## MATERIAL FOR THE TASK
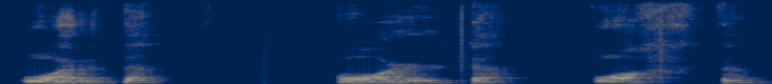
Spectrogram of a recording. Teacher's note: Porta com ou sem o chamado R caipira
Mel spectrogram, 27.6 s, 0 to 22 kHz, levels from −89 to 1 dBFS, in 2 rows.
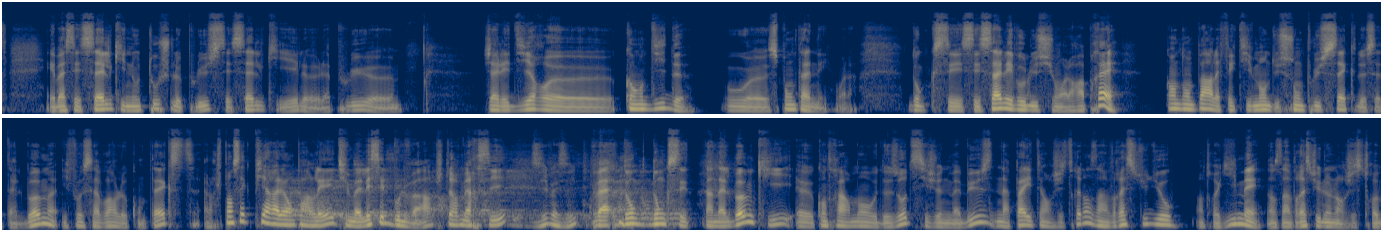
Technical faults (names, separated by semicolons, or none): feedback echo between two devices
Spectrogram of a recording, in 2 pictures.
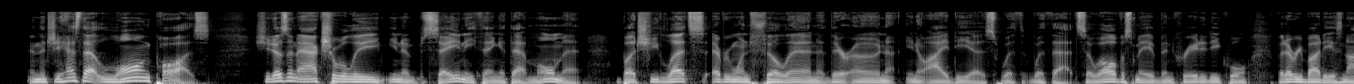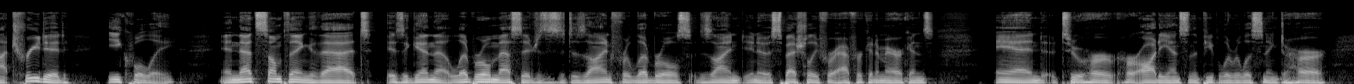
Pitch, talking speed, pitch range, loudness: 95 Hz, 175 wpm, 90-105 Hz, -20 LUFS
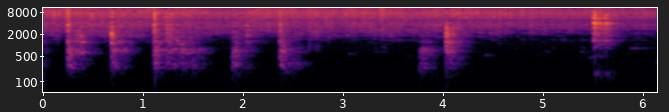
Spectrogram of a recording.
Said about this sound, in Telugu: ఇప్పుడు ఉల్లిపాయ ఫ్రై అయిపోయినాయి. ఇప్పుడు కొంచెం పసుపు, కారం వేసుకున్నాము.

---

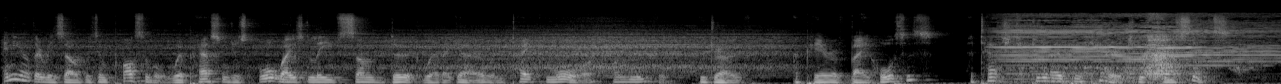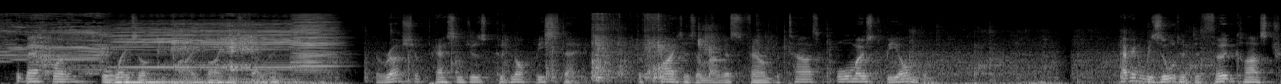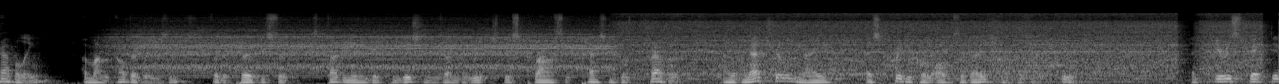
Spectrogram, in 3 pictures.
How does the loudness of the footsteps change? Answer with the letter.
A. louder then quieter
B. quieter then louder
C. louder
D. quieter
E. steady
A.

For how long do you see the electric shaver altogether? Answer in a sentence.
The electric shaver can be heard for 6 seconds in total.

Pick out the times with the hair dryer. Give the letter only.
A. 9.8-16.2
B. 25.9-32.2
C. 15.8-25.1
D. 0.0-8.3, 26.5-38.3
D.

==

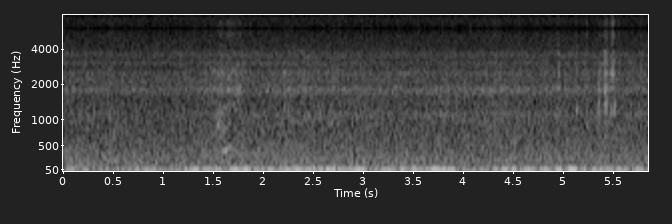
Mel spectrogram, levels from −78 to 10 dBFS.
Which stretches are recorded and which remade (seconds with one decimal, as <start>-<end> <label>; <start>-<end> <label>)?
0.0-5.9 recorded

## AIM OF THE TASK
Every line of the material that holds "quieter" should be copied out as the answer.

## ANSWER BOX
A. louder then quieter
B. quieter then louder
D. quieter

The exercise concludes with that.